* [DATA TO USE]
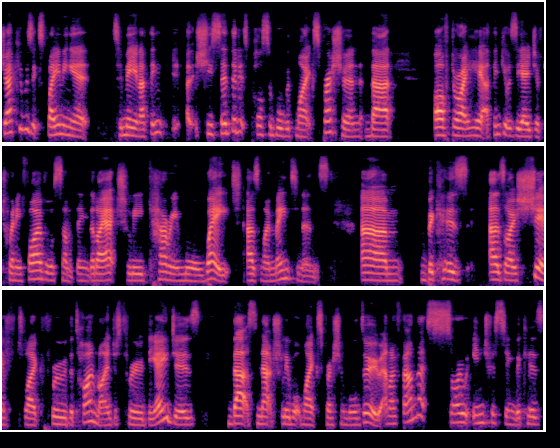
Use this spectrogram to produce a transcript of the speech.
Jackie was explaining it to me, and I think uh, she said that it's possible with my expression that after I hit, I think it was the age of 25 or something, that I actually carry more weight as my maintenance. Um, because as I shift like through the timeline, just through the ages, that's naturally what my expression will do. And I found that so interesting because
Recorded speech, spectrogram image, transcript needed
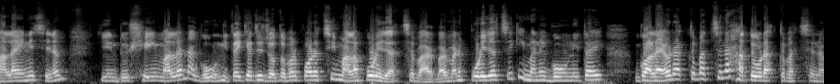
মালা এনেছিলাম, কিন্তু সেই মালা না গৌরনিতাইকে আজকে যতবার পড়াচ্ছি মালা পড়ে যাচ্ছে বারবার। মানে পড়ে যাচ্ছে কি? মানে গৌরনিতাই গলায়ও রাখতে পারছে না, হাতেও রাখতে পারছে না।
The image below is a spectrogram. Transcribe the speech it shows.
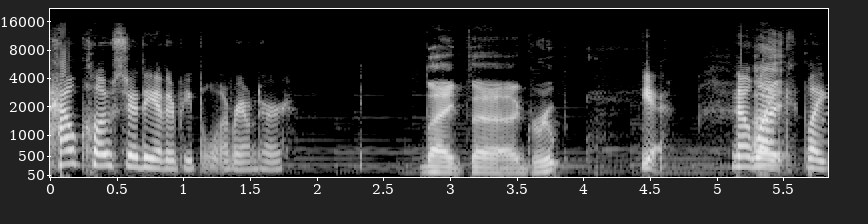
How close are the other people around her? Like the group? Yeah. No, Uh, like like,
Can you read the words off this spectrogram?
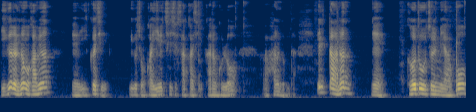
이거를 넘어가면 예, 이거지. 이거 종가 274까지 가는 걸로 어, 하는 겁니다. 일단은 예, 거두절미하고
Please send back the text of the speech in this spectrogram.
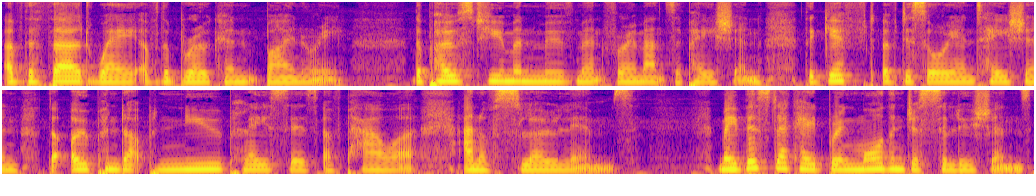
of the third way of the broken binary, the post human movement for emancipation, the gift of disorientation that opened up new places of power and of slow limbs. May this decade bring more than just solutions,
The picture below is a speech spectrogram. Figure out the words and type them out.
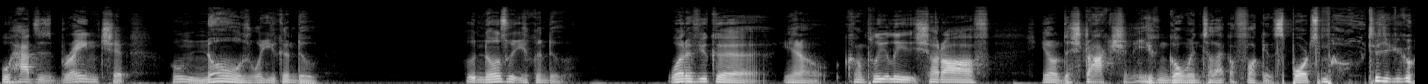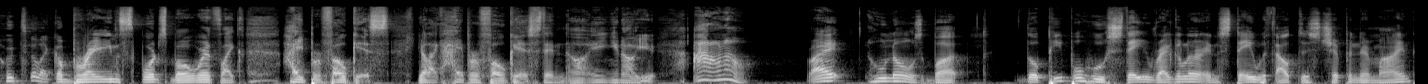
who have this brain chip, who knows what you can do, who knows what you can do. What if you could, you know, completely shut off you know, distraction. You can go into like a fucking sports mode. you can go into like a brain sports mode where it's like hyper focus. You're like hyper focused, and, uh, and you know, you. I don't know, right? Who knows? But the people who stay regular and stay without this chip in their mind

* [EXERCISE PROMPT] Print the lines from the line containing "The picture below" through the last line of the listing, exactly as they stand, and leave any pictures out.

* [TASK OUTPUT]
The picture below is a speech spectrogram. Figure out the words and type them out.
who have this brain chip, who knows what you can do, who knows what you can do. What if you could, you know, completely shut off you know, distraction. You can go into like a fucking sports mode. you can go into like a brain sports mode where it's like hyper focus. You're like hyper focused, and, uh, and you know, you. I don't know, right? Who knows? But the people who stay regular and stay without this chip in their mind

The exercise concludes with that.